Amid all the headline-grabbing antics of the U.S. presidential race, there are serious health and science policies that will need to be addressed in the coming years.
To that end, Scientific American recently asked policy experts at universities, non-profits, foundations and elsewhere about top scientific issues--what government should be doing to promote health, safety and productivity--that the candidates should be talking about, but aren’t.
Three of their answers included:
- “Superbugs:" Antibiotic-resistant infections are expected to kill more people than cancer by 2050. Yet drug companies are hesitant to invest heavily in treatments typically used for a single occurrence of an illness. Experts say Congress should fund some of the research and enact legislation to ease the financial burden of developing new drugs. Beyond that, they urge less feeding of antibiotics to cows and pigs and increased efforts to reduce infections in the first place, by promoting hand washing, for instance.
- Continued examination of the right to die: For now, assisted suicide is left up to the states, but the polarizing debate raises religious and ethical questions about who should have authority to decide. For instance, earlier this year, a group of doctors filed a lawsuit to overturn a California law that allows physicians to prescribe medications to terminally-ill patients who want to end their lives.
- Obesity: While experts say there is no single way to reduce obesity, some state and city efforts to promote exercise and healthy eating habits have been shown to work. Anthem Blue Cross recently announced an effort with a California medical group and a healthcare mobile app developer to see whether one-on-one coaching, family education and an app to track it all can help curb childhood obesity. Still, many feel doctors need better education on obesity.
The article touched on other topics, as well, including the potential use of biotechnology to make guns safer, and an increased focus on technology education standards by the government.

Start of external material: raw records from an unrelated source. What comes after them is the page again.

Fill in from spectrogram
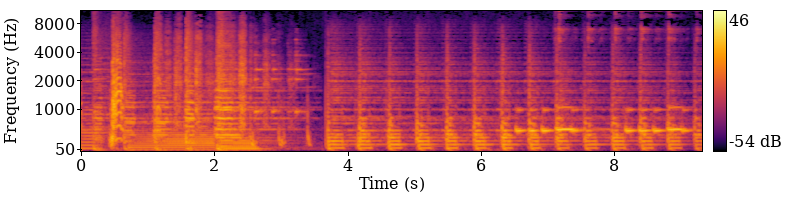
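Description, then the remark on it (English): A dog that is foaming at the mouth barks over and over in a quick, steady run of sharp, loud yaps, following an opening burst of dense, noisy barking with no talking. “Mad dog! Mad dog!”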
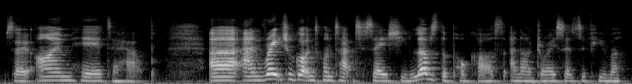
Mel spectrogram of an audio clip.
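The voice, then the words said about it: British accent. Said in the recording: “she loves listening to the podcast for my accent ... is a sucker for a British accent”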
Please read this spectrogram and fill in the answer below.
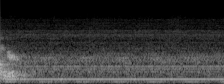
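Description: Omega TWN30 twin-gear cold press juicer running with a steady, even motor hum.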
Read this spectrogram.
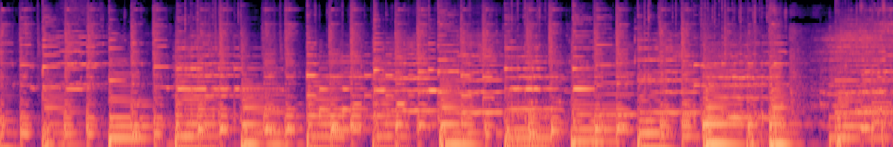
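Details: Bright, rhythmic music with strong bass beats plays throughout, and no animal sound can be heard. The steady pulse continues for the whole stretch, and no other clear sounds rise above it.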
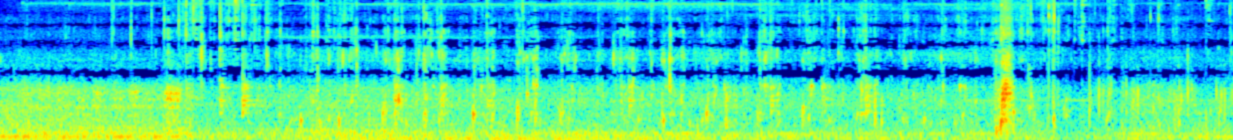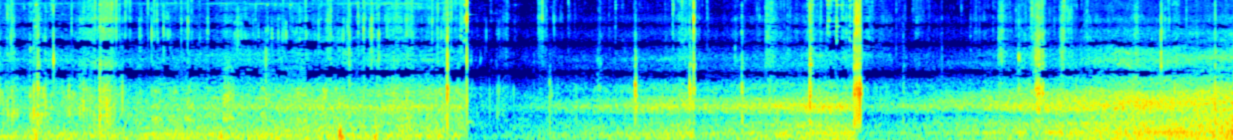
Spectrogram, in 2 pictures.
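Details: A hot female Weimaraner, trained as a puppy to drink from fountains and bottles, laps and slurps water in quick, wet, splashy bursts while a person speaks briefly.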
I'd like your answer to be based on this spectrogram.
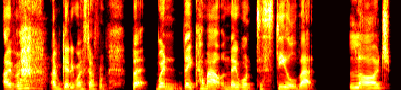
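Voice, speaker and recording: A woman's voice: mid-range voice, moderate pace. A woman chatting informally on a podcast, phrasing her thoughts loosely and conversationally. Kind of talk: casual discussion.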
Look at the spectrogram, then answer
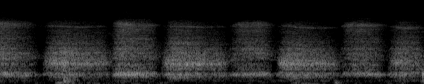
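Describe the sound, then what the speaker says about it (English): Someone takes deep, rhythmic breaths before a breath hold, with about seven loud, close inhale-exhale cycles in a steady pattern and no talking. "So I'll get some breathing going first."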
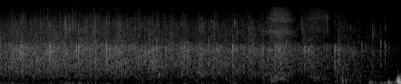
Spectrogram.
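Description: A crowd claps steadily for several seconds, a dense, continuous patter of many hands with no voices, holding an even level before a brief louder burst at the very end.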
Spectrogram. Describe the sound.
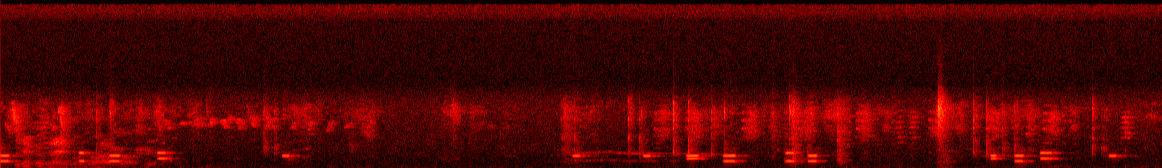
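Keypad tones beep as a number is dialed on a phone, sounding in several quick clusters of short, clear beeps separated by pauses, with a person talking quietly in between.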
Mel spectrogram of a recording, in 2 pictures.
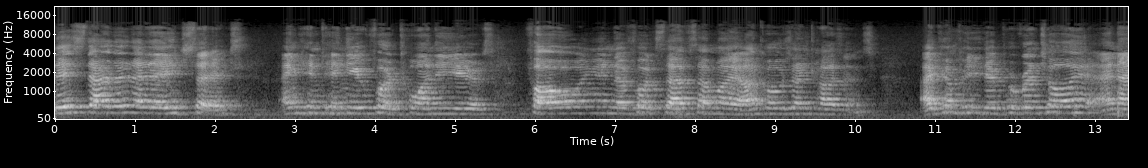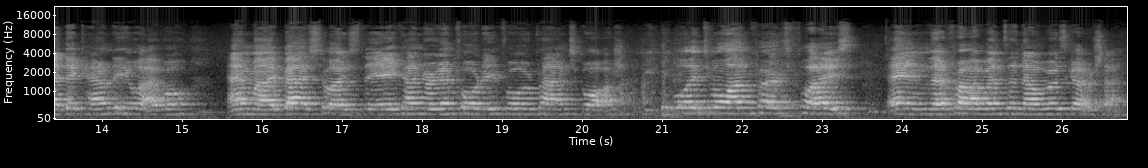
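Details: Adult with cerebral palsy giving a university talk about his own condition; no speech disorder is named for him; speech in cerebral palsy, possible mild dysarthria.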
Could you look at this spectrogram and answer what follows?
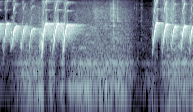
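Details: Blue-winged leafbird singing in the jamtrok style with ngekek bursts, used as a model song for training other birds: loud series of rapid upswept ringing notes, some doubled, a pause, then another burst; faint background hum.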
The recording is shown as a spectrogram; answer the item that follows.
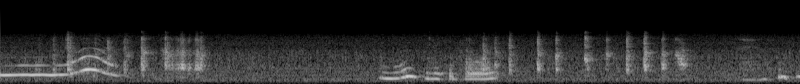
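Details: Pet male eclectus parrot lying on its owner, making cute noises: an opening held whistle that swoops up and down, then repeated rapid clicking, low gurgled notes and more fast ticks.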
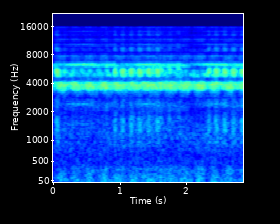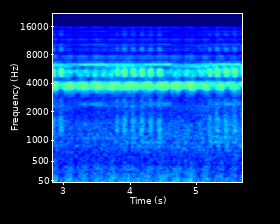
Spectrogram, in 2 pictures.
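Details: Autumn insects in chorus in a Japanese garden towards dawn: steady shrill ringing on two high pitches, with a faint rhythmic pulsing of lower trills throughout and no other sounds.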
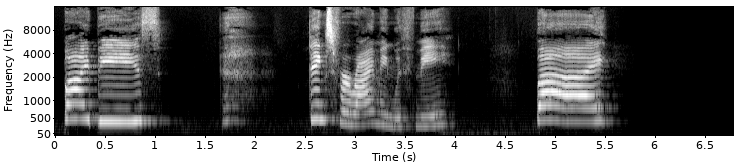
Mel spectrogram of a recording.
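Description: A young girl sings in a bright, clear voice.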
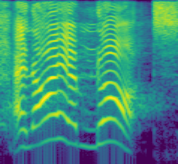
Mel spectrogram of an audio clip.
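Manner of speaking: booming, deliberate, very loud, drawn-out shout. Urging listeners to bring their needs to God, yelling. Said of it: "Sorry for yelling".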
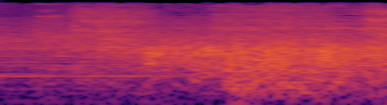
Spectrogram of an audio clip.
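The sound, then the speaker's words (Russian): Thunder from a severe thunderstorm rolls as a deep, continuous rumble that swells louder partway through and holds there, with no voices. “Какая ужасная гроза.”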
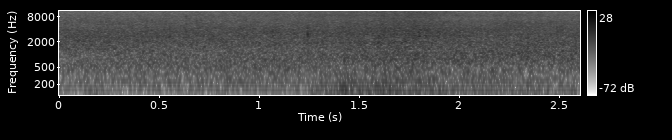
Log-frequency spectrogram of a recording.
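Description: Strong wind buffets the microphone with a low rumble while surf washes steadily along the shoreline at Saltom Bay, Whitehaven, Cumbria, growing louder midway through.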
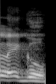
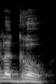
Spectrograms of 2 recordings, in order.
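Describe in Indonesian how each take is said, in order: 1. Dilafalkan seperti kata Yunani. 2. Dilafalkan seperti kata Jawa. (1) "bacanya Lego, benar" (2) "bukan Lego"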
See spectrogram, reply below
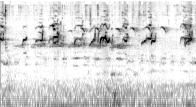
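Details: Healthy, active turkey chicks with their mother, a brood of young birds giving rapid high thin peeps, overlapping and irregular, under a steady low background rumble.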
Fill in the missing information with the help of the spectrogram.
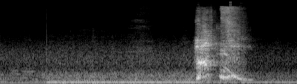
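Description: A low hum of traffic, then one sharp forced sneeze with a quick double burst, deliberately produced rather than natural.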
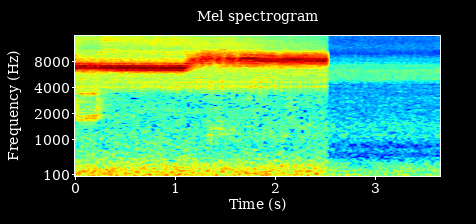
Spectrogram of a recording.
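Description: Water from a sprinkler sprays and hisses steadily.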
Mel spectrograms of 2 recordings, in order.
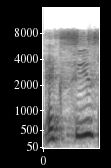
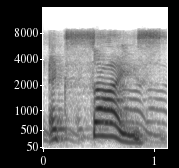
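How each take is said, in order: First: The second vowel is an 'ee' sound. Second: The second vowel is an 'eye' sound. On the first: The speaker calls it wrong. "एक्सीज नहीं" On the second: The speaker calls it right. "C I S E है तो सीज नहीं बोलेंगे"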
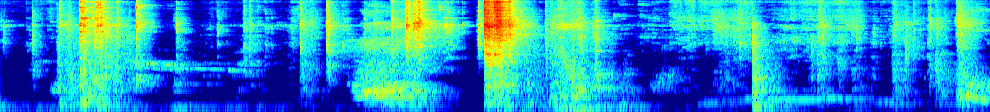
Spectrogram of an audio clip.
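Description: Dishes and cups knocking and clinking against each other and a stainless steel sink during hand dishwashing, in irregular separate clatters. One knock rings briefly, and the loudest is a sharp clack about five seconds in.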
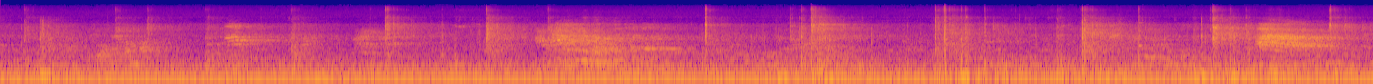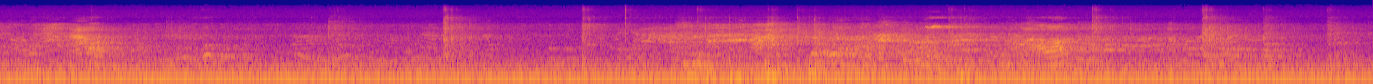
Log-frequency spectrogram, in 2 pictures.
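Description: Rackets hit a shuttlecock with sharp pops, echoing in a large hall.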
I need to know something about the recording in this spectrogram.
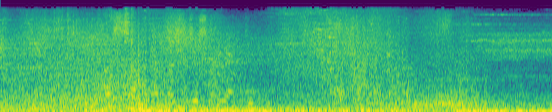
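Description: A deep explosion booms and rumbles.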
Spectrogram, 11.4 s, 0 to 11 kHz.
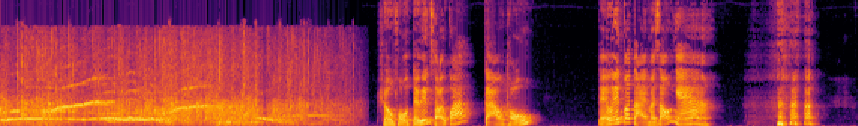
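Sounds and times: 
crowd applause at a dart-throwing contest: 0.0 - 4.9
speech: 5.1 - 7.2, 8.0 - 9.6, 10.3 - 11.4.

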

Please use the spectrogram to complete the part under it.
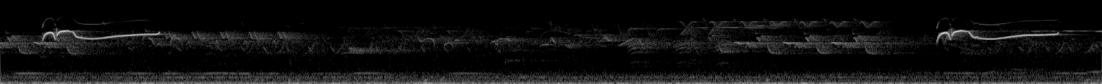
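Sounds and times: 
quiet Eastern wood pewee chirping: 0.0 - 11.0
Eastern wood pewee plaintive whistle: 0.4 - 1.6, 9.4 - 11.0.

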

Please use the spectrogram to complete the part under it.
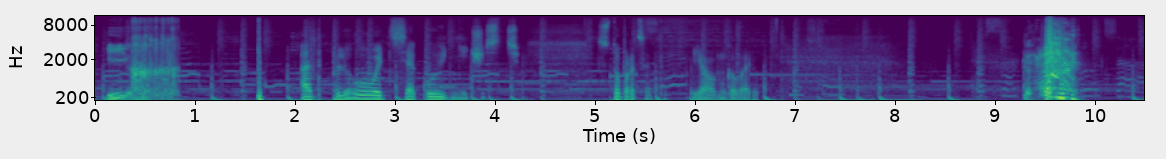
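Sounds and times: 
person sneezing: 0.1 - 0.9, 9.3 - 9.9
speech: 0.1 - 0.9, 2.1 - 4.3, 5.0 - 7.0, 9.3 - 9.9.

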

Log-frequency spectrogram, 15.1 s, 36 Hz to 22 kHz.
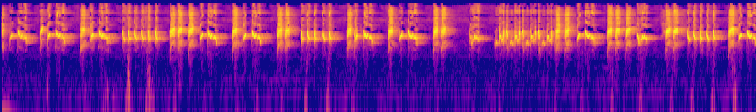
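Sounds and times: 
sooty-headed bulbul in steady song: 0.0 - 15.1.

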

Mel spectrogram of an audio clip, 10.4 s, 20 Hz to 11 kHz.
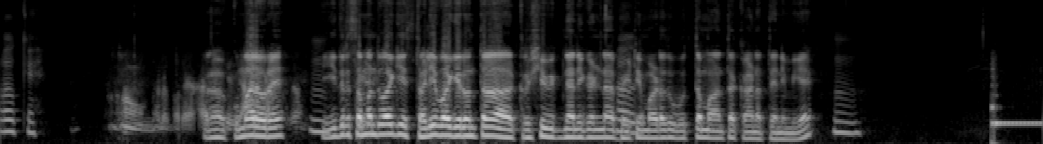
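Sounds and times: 
speech: 0.0 - 0.5, 1.2 - 8.7
steady pulsing telephone tone of an incoming phone-in call: 9.9 - 10.4.

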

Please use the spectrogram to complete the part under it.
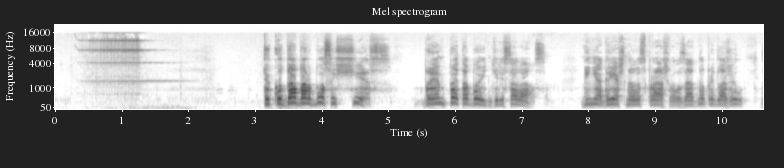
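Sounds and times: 
electronic telephone ring: 0.3 - 2.2
speech: 3.1 - 4.9, 5.5 - 10.6.

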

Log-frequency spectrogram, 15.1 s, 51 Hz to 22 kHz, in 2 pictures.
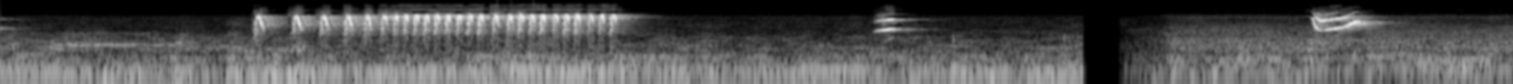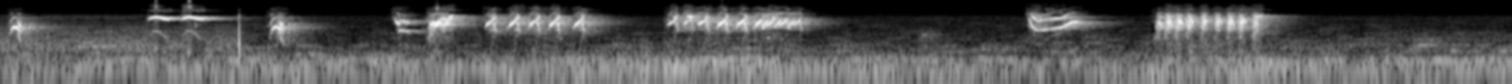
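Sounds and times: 
bird song of sharp high chirps, slurred whistles and buzzy rattles: 1.2 - 3.2, 6.6 - 7.0, 7.6 - 11.7, 12.7 - 14.0.

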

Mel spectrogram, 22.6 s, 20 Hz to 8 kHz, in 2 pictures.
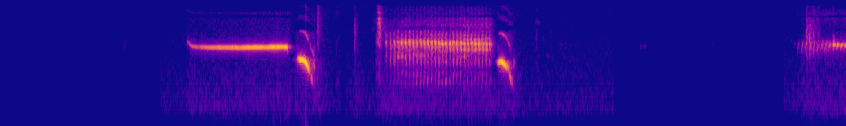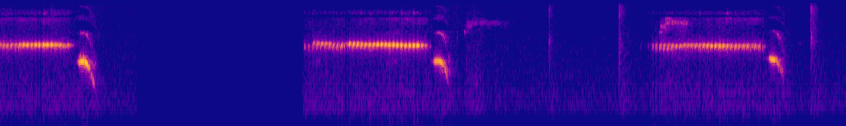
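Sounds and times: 
bird song used for training songbirds: 2.5 - 4.3, 5.0 - 6.9, 10.6 - 12.6, 15.3 - 18.2, 19.9 - 22.1.

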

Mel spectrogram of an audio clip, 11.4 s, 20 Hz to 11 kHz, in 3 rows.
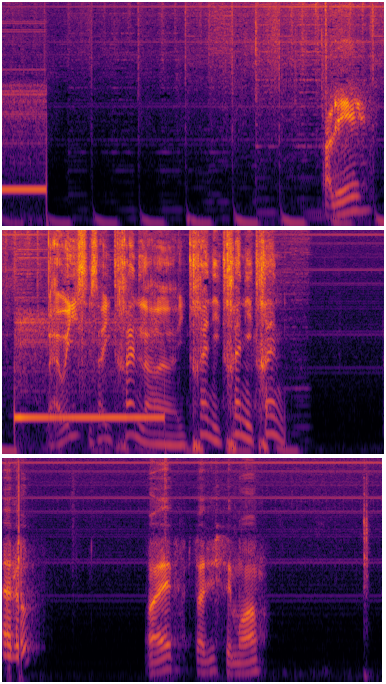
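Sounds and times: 
telephone ringback tone on an outgoing call: 0.0 - 0.5, 4.0 - 5.5
speech: 3.3 - 3.8, 4.5 - 6.8, 7.6 - 8.0, 9.1 - 10.4.

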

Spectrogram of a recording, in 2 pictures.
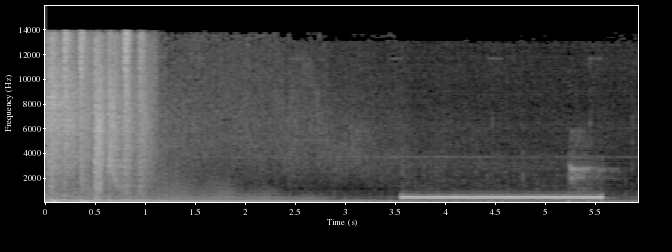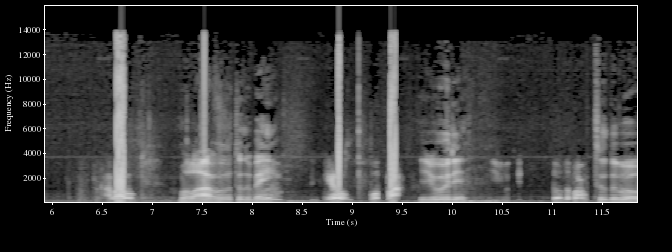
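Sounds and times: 
low steady hum on a telephone call: 1.0 - 11.8
single-pitched telephone tone on a call: 3.6 - 5.7
speech: 6.7 - 10.3, 11.0 - 11.8.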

The latter, according to the article, could help produce more homegrown scientists and engineers.